HHHS to spend $2M on records system
By Chad Ingram
Haliburton Highlands Health Services will spend up to $2.1 million on a centralized electronic records system with Ross Memorial Hospital, Campbellford Memorial Hospital, Northumberland Hills Hospital and Lakeridge Health.
HHHS board members made the decision at their Oct. 29 meeting.
“There are a number of organizational and patient-care benefits,” Bruce Pye, chief information officer for HHHS and the Ross, Campbellford and Northumberland hospitals, told board members.
Among those benefits were standardization of care and efficiencies in staff time, since searching for and passing physical paper records between medical staff would no longer be required.
Collaborating on an integrated clinical information system is also most cost-effective for the health-care organizations, Pye said, noting that the hospitals he’s involved with could not afford such systems on their own.
“The four organizations I work with are all fairly small,” he said.
Lakeridge Health, which serves Durham Region, is by far the largest of the five organizations involved in the project and will pay the bulk of the estimated $85 million price tag.
The Haliburton Highlands Health Services Foundation, which raises money for equipment and capital projects at the Haliburton and Minden hospitals, will be charged with raising the funds for HHHS’s portion, up to a total of $2.1 million.
Foundation chairman Peter Oyler told directors the foundation’s board has recently voted to support the project.
“The board lent its support to the venture,” Oyler said, adding that it was, “not without some dissension around the table.”
Oyler said some foundation board members felt they were being asked to make a large decision in a short timeframe and also that a “clinical information system” might be a tougher sell than other pieces of equipment.
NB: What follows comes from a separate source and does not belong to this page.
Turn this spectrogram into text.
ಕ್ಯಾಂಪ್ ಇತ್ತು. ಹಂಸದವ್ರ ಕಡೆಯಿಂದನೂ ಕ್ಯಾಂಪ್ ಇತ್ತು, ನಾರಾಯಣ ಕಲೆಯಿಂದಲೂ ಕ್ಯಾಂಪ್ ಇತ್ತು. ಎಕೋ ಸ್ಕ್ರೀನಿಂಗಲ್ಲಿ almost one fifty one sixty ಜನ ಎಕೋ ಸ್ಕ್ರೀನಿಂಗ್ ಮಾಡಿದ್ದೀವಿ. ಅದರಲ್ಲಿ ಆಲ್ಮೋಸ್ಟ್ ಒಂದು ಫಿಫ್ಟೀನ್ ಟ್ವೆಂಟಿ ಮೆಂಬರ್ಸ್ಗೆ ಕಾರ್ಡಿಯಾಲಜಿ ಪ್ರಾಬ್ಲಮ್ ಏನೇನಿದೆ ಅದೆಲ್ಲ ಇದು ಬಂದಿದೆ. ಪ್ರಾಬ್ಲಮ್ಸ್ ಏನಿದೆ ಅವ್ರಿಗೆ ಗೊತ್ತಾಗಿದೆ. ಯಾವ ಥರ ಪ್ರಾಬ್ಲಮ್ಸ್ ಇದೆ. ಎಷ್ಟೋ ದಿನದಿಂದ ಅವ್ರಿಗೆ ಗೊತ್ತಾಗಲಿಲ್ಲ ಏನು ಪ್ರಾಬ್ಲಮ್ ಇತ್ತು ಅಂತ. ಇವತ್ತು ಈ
“It’s a huge undertaking for this community,” Oyler said, noting it was the largest request of the foundation since the HHHS buildings themselves were constructed.
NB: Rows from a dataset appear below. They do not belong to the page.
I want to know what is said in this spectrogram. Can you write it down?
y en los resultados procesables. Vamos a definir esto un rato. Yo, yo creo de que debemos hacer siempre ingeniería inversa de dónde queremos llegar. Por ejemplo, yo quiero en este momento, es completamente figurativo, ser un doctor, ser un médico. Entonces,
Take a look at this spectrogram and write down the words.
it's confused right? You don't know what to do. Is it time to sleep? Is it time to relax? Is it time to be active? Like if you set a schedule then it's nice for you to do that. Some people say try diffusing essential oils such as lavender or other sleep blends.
The foundation has raised more than $11 million for capital projects at HHHS and will focus on fundraising for the system during 2018, 2019 and 2020.
First requiring approval from the province, Pye said requests for proposals for the project would ideally be issued in the spring, with submissions received in the months following.
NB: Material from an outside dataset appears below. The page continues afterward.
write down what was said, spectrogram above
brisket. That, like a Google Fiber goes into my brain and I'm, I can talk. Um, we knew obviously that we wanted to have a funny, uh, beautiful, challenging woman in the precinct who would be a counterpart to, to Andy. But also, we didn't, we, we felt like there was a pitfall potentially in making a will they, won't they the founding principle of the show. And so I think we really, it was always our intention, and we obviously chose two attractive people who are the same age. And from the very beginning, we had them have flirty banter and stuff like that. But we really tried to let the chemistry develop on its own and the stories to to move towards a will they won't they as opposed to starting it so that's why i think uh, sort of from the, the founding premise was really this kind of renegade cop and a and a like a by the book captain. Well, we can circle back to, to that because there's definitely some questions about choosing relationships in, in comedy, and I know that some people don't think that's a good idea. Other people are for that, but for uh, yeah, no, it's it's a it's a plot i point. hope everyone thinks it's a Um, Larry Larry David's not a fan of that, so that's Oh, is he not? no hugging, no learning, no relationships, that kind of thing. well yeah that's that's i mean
He said the design and build phase on the system would likely take between 18 months and two years, with the system going live, site by site, during a succeeding six-month window.
Members of the HHHS board were supportive.
“Electronic health records is not a question of do it or don’t do it,” said director Len Logozar. “It’s a question of survival.”
Board member Jan Walker said the integrated approach made sense.
“You’ll never be able to do it on your own,” she said, adding she knew of $100 million organizations that could not afford such systems on their own. “It’s a must in the current environment.”
HHHS’s annual budget is around $20 million.
“There will be a cost to maintaining this,” said Dale Robinson, currently chairman of the board’s finance committee. “We’ll have to find that money in our budget. That is not money the foundation will be responsible for.”
Annual operating costs for system could range between $150,000 and $230,000.
Robinson said he was disappointed there was not more leadership and involvement from the Ministry of Health and Long-Term Care on the process.
HHHS CEO Varouj Eskedjian said historically, the ministry has not provided funding for information systems and despite the project’s integrated approach, doubted it would be different in this case.